> The task:
Quote each line of the material verbatim, without the pictures.
*** Records ***
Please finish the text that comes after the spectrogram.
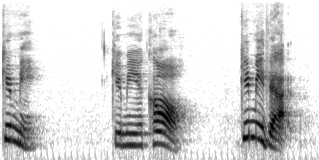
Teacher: With give me, sometimes you will hear people say gimme. Instead of the V, they just drop the V. Gimme. Give me a call.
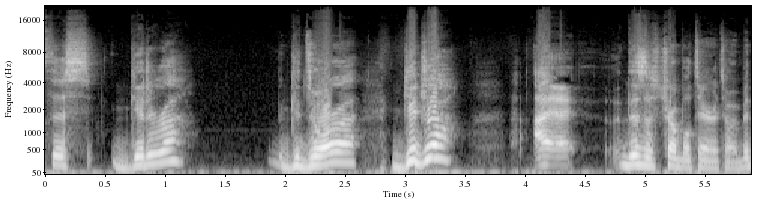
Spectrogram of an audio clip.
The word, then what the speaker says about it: Ghidorah: I pronounce this Ghidorah.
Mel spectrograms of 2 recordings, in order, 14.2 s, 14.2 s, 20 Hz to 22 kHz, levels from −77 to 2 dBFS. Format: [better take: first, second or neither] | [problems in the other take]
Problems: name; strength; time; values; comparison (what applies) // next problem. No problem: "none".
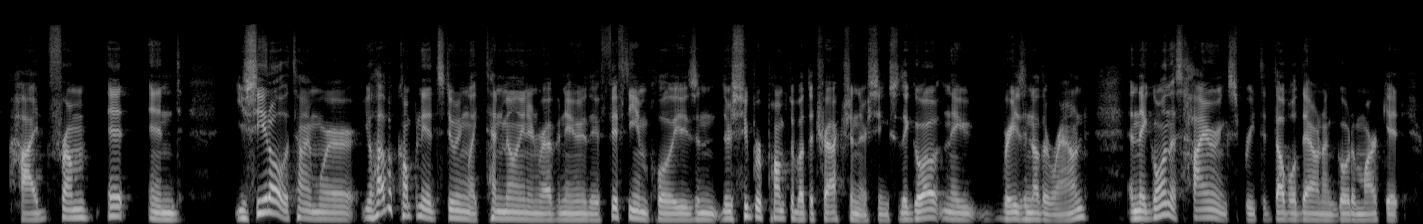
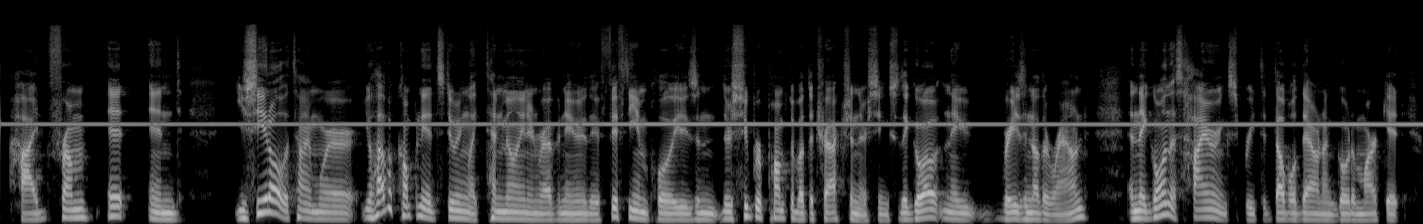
first | high-pitched whine; loud; throughout; 2.5 kHz, 9 dB below the speech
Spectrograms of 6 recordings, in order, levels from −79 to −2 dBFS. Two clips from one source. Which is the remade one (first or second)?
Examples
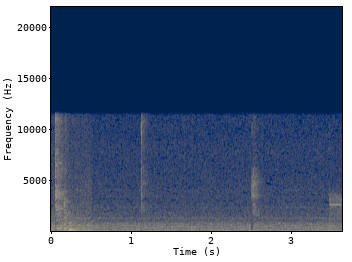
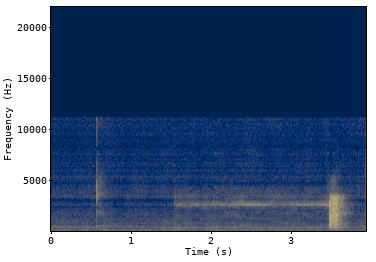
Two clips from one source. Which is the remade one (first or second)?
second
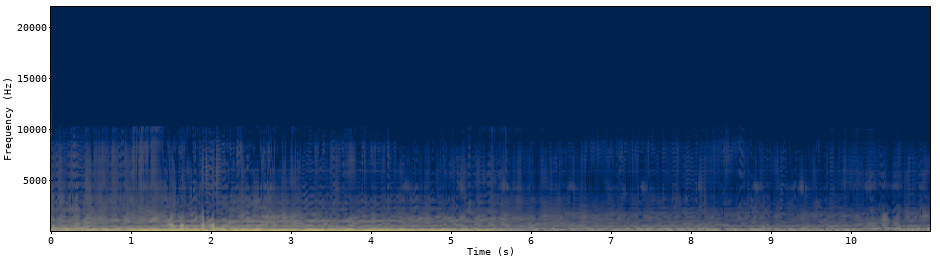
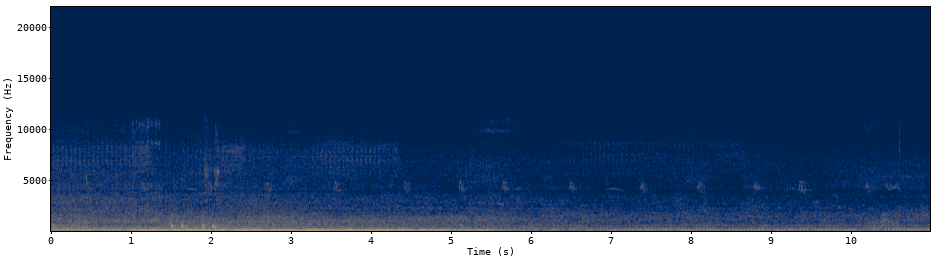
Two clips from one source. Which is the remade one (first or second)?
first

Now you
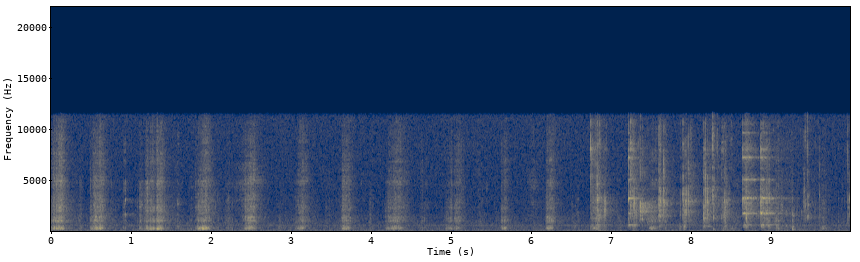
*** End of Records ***
> Written solution:
Please finish the text that comes after the spectrogram.
Teacher: With give me, sometimes you will hear people say gimme. Instead of the V, they just drop the V. Gimme. Give me a call.
Spectrogram of an audio clip.
The word, then what the speaker says about it: Ghidorah: I pronounce this Ghidorah.
Mel spectrograms of 2 recordings, in order, 14.2 s, 14.2 s, 20 Hz to 22 kHz, levels from −77 to 2 dBFS. Format: [better take: first, second or neither] | [problems in the other take]
Problems: name; strength; time; values; comparison (what applies) // next problem. No problem: "none".
first | high-pitched whine; loud; throughout; 2.5 kHz, 9 dB below the speech
Spectrograms of 6 recordings, in order, levels from −79 to −2 dBFS. Two clips from one source. Which is the remade one (first or second)?
Examples
Two clips from one source. Which is the remade one (first or second)?
second
Two clips from one source. Which is the remade one (first or second)?
first

Now you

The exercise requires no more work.